Current Providence Assistant, Former SLU Assistant
Mayotte is a former SLU assistant and an alum of Union.. He is young and would bring a ton of energy to the position. He is also wealth of knowledge and a rising star among college hockey coaches. He has been working under arguably the best coach in college hockey right now, Nate Leaman, at Providence. This experience has probably prepared him for a shot. He would become one of the youngest coaches in division I, at 33 years old. If chosen and successful this choice has a chance to be long lasting. Whether or not Mayotte is fully ready is probably up for debate.
Former Clarkson Coach, Current Charlotte Checkers (AHL) Head Coach
Dave Starman of CBS-Sports brought this name up yesterday in a tweet and on Ken Schott’s, Slapschotts’s, radio show.I really had to think about it, actually, but I have decided to include him. He has a great resume, but I am not sure he would come back to the college game. Although, at 59, it may be enticing to get closer to home approaching retirement. His wife is also a judge in Massena, NY area, so it wouldn’t be far fetched to think he would consider it. With the success he has had at every level, if he is interested, he should definitely be considered a favorite.
In recent years, another AHL head coach, Mike Havilland, has come back to coach the college game. He coaches at Colorado College. Morris’ local roots would be a big plus and he was also an assistant at SLU for three seasons in the mid-80’s before leading Clarkson to its glory days. At Clarkson, Morris had a 306-156-42 record, led the Golden Knights to a frozen four and nine NCAA tournaments in 14 seasons. As if the SLU/Clarkson rivalry needed any more bad blood, this might just give it an extra edge.
This could be one of many names that could surface in the coming weeks, but then again it could possibly come with baggage if he is chosen; his ending at Clarkson was interesting at best. I would read this piece from editor, Adam Wodon, to get an idea how it ended. If anyone knows how to recruit in the North Country, it would be Morris. The more I think about this one, the more I think it is more than a remote possibility.
Current Clarkson Womens Coach, SLU alum
Although I think this one is unlikely, there is no denying what Desrosiers has done at Clarkson with the women’s hockey program. He was the co-head coach there with his wife, Shannon, for six years and the last two he has taken on full responsibility of that program. Under his tutelage, the Golden Knights are 188-84-35. Although he played professionally and four years at SLU, Desrosiers has never coached in a mens’ program. Whether or not Desrosiers would leave what he built at Clarkson is probably up in the air. I will say this one is probably unlikely.

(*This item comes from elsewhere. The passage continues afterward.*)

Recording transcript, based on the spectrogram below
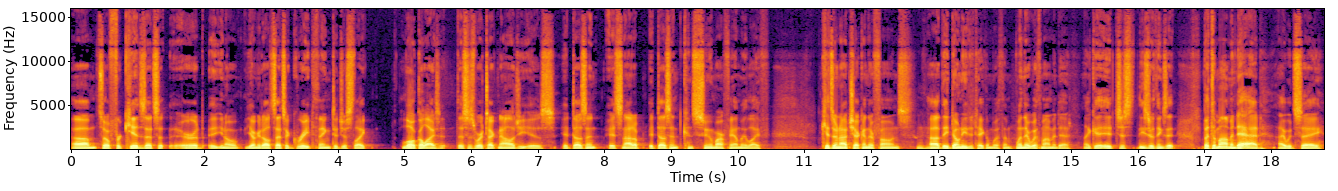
Um, so for kids, that's a, or you know young adults, that's a great thing to just like localize it. This is where technology is. It doesn't. It's not a. It doesn't consume our family life. Kids are not checking their phones. Uh, they don't need to take them with them when they're with mom and dad. Like it, it just these are things that. But to mom and dad, I would say,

One other name I have heard thrown around is George Roll, who much like Morris had a rocky ending at Clarkson. Roll is currently coach of Division III Nazareth. He might be a long shot, but who knows. He had some success at Clarkson, until his ending there. Paul Pearl is also a name that pops up in all these coaching searches these days. The Harvard Associate coach left Holy Cross a couple years back and took a demotion in the process, going from Head Coach to associate coach. I just can’t see him going to the North Country.

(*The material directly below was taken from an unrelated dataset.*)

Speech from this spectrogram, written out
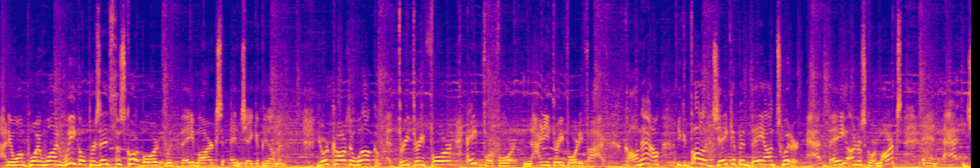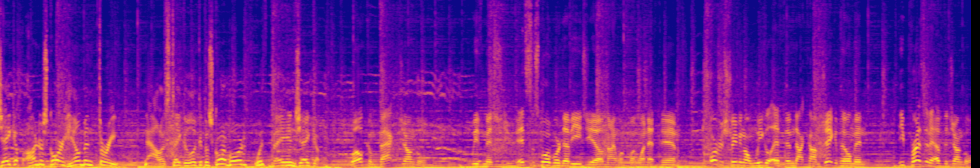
91.1 Weagle presents the scoreboard with Bay Marks and Jacob Hillman. Your calls are welcome at 334 844 9345. Call now. You can follow Jacob and Bay on Twitter at Bay underscore Marks and at Jacob underscore Hillman 3. Now let's take a look at the scoreboard with Bay and Jacob. Welcome back, Jungle. We've missed you. It's the scoreboard WEGL 91.1 FM, or if you're streaming on WeagleFM.com. Jacob Hillman, the president of the Jungle,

Whatever SLU does, there will be options. It is a great job, with a great old barn and at the moment the program is heading in the right direction. The opportunity for quick success was left by Carvel.